Wednesday, May 26, 2010 6:00am CDT

57 degrees  Clear  Calm
After record breaking heat and humidity the last several days, a front has come through bringing some relief to our loons.
The forecast for today is for sunshine, low winds and temperatures about 80 degrees Fahrenheit.  Much more comfortable than what they have been having to deal with.  Many areas received good rain as the front moved through but here it was just enough to tease us.  Fortunately there were only scattered reports of any severe weather.
The end is now definitely in sight for the loons.
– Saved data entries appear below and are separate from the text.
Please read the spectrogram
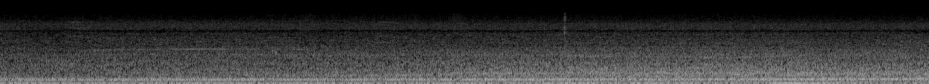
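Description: A steady motor hum with a constant low tone, swelling slightly about eight seconds in.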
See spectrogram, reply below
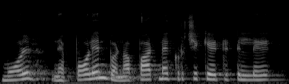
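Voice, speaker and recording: A woman teacher voicing a gentle mother who comforts her young daughter in a read-aloud story, speaking softly and reassuringly. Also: on the high side, fast talker, lightly acted. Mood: soothing. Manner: soft, soothing and reassuring.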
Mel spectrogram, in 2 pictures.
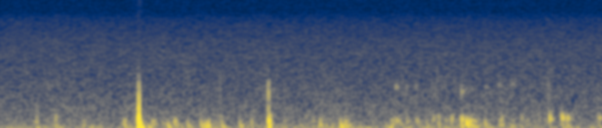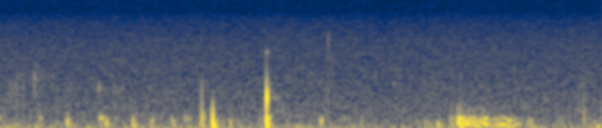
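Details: Upset digestion while eating a burger and fish fries, recorded with a microphone: frequent gurgles, pops and a brief bubbling rumble from the belly with faint mic static; active bowel sounds (borborygmi).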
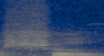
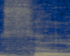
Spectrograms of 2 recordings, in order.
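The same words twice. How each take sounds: First: Final "sờ" with a hushing sh; correct sh sound. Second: First "sờ" with a thin hissing s; wrong pronunciation. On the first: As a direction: say "sờ" as a clear "sh" sound. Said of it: "mà nó là sờ". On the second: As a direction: say "sờ" on a plain s, not sh. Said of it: "Nó không sờ như vậy". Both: Shown as a demonstration.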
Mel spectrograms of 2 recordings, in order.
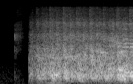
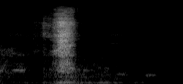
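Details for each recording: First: Voltas window air conditioner running: fast busy clatter from the cracked outer condenser fan blade striking the housing; broken fan blade rattle. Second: Voltas window AC after replacing the cracked fan blade that caused a rattling noise, tested before refitting the cover: silence, then motor spins up with rising hum into steady fan rush, no rattle or ticking; fan now runs normally.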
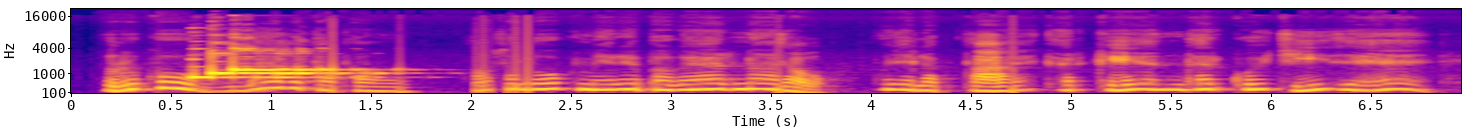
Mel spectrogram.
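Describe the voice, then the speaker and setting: A man puts on a whiny character voice, high in pitch. He keeps a moderate pace. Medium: cartoon. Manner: fearful, whiny.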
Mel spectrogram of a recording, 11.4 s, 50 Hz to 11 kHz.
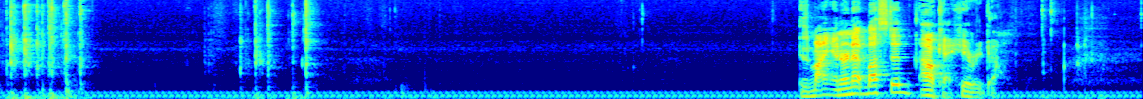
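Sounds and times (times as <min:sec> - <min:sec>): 
faint typing on a computer keyboard: 0:00.0 - 0:01.0, 0:02.4 - 0:03.2, 0:10.4 - 0:11.4
speech: 0:08.0 - 0:10.1.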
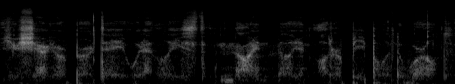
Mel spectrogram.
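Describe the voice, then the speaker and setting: The voice is whispering at a fairly slow pace. Noticeable background noise sits behind it. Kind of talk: ASMR fact reading. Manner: whispered, soft-spoken.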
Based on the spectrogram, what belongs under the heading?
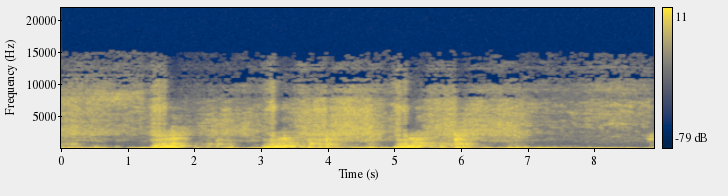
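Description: Ford Focus RS's turbocharged four-cylinder engine, fitted with a 3-inch cat-delete exhaust, revved from idle in three short blips, each rising and dropping back, with burbles and pops from the exhaust. The newly fitted Turbosmart blow-off valve's whoosh is barely heard under the exhaust.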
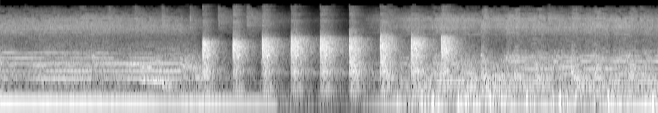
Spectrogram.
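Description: Live rock/metal band (electric guitar, bass and drum kit) playing the closing bars of a song: a held distorted chord with one note sliding down, then a run of about eight hard drum hits, roughly three a second, then a ringing chord.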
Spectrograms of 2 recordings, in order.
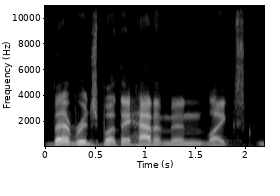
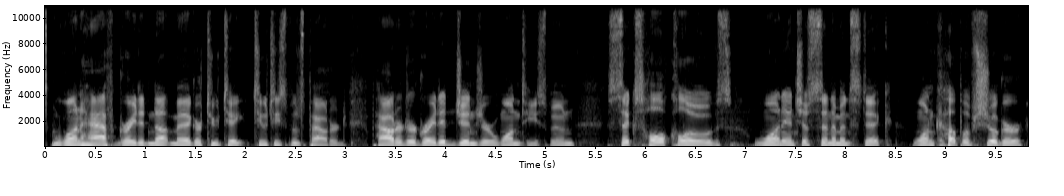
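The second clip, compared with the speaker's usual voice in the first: recipe reading; 4 semitones higher, 7 dB louder, slower than usual. Acted. Reads old recipe aloud.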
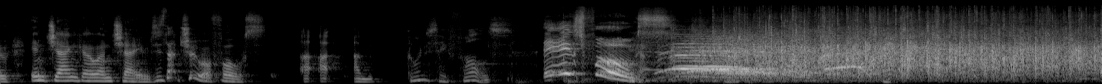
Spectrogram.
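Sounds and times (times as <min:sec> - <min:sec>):
speech: 0:00.0 - 0:09.2
audience applause: 0:06.4 - 0:11.0.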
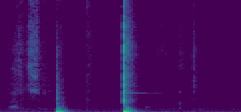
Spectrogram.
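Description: A deck of playing cards being cut and handled by hand: a brief soft rustle of cards, then two sharp thumps about two-thirds of a second apart.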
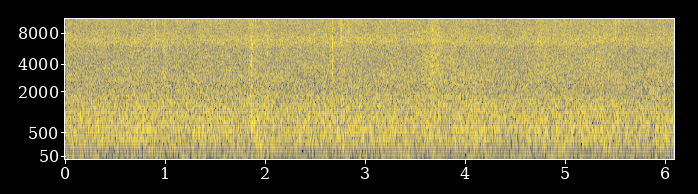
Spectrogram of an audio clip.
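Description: Faint steady room hiss with a few faint small clicks and rustles as jin pliers crush the bark on a yew branch.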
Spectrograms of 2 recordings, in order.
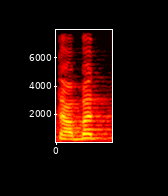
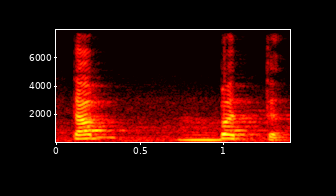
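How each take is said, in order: First: The middle consonant is short and single. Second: The middle consonant is doubled and pressed. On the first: The speaker calls it wrong. "அது தப்பா போயிரும்" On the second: The speaker calls it right. "அழுத்தணும்"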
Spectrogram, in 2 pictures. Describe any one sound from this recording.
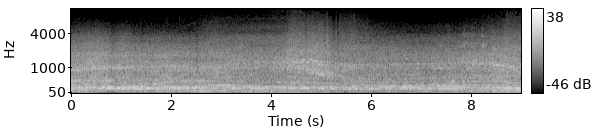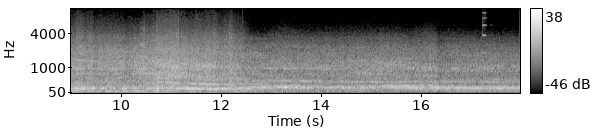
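Racing car engines roar steadily and shift pitch as the cars speed around a track.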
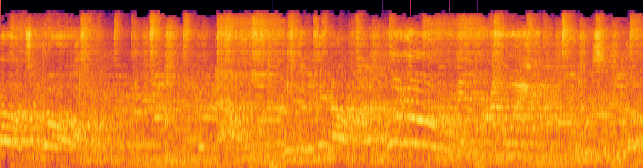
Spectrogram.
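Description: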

One wonders if they are able in any way to sense it.  It was three weeks ago today that the first egg was laid.  If we take the normally quoted incubation period of 28 days, that would mean that the first egg would hatch one week from today.  Most sources put the incubation period at 28 to 30 days, with some saying a day or two shorter.
However, over the last few years with the advantage of having the LoonCam, we have been able to document at least two occasions where an egg has hatched at 25.5 days.  So to a certain extent, the LoonCam has been enabling us to understand better and to even rewrite some of what we know about loons.
Stop to think about it.  Previously researchers were hard pressed to tell exactly when an egg was laid.  If they were lucky enough to be out in a boat observing from a distance, it was unlikely that they were lucky enough to actually see the egg laid.  And they were also hard pressed to tell exactly when the egg hatched.  With the LoonCam, we have been able to document to the minute when the egg was laid.  And we have been able to tell within a couple hours of when the chick actually hatched.  So the precision is much greater.
So the 'normal' incubation time would put the hatching at one week from today or later.  My guess [and understand it is only a guess] would be that it would hatch earlier than that.  In fact if I had to guess, I would guess that it could very well hatch on Memorial Day....Monday.
So now we wait.
Along with the loons, we wait.
But stop to think of the miracle that has been happening over the last several weeks.  If all has gone well, within those eggs under that loon that you are watching right now there is a chick!  Now having developed far enough that you could tell that it was a loon chick.  Bones and beak.  Skin and black down.  Internal organs and eyes.  The characteristic big feet of a loon.  
And a heart that is already beating!!!
What scientist could create life like this?!  None could even come close.
We can only stand back and marvel at the miracle of creation that we are watching.
If you haven't already done it, now is the time to tell your kids and your grandkids and the neighbor kids to watch.  To tell your friends and neighbors and co-workers of what is happening and let them join you in this miracle.   Now is the time when the excitement begins to build.  Who can even describe that magical moment when you first see the head of a little black ball of down peek out from underneath its mother's wing?  To see a new baby loon chick moving under the wing.  It has been known to bring a tear to more than one eye.  To be able to be such an intimate part of the wonderful web of life.
But alas, that time can be too fleeting.
For within 24 hours of hatching, the chick gets off the nest and into the water.  From that point on he is in his element that he was born for.  He is a waterbird.
Someone asked if the warmer weather could speed up the hatching of the chicks.  It is possible but the effects are not clearly understood.
The times when we have been able to document hatching at just over 25 days were during periods of cooler than normal temperatures.  There have been some that have speculated that cooler temperatures keep the loon on the nest more and therefore actually provide ideal incubation conditions that speed up the hatch.  Who knows?  There is so much that we do not know and are just learning about loons.
There is also something called 'egg speed up' or 'catch-up' where the second egg hatches faster than the first egg.  Even though the egg this year was laid 2 1/2 days after the first egg, it will probably hatch within a day of the first egg hatching.  It will literally 'catch up'.
While it is not well understood, scientists have documented that chicks will actually communicate with each other by peeping while they are still inside the egg!  Whether that is part of what speeds up the development of the first chick or whether it is that the first egg is not incubated as much initially is open to speculation.  So many questions yet to be answered.
But for today, our loons continue the long vigil.
Ever alert.  Always faithful.  Always there.
Other things can wait.  Today there are little chicks inside those eggs that need tending!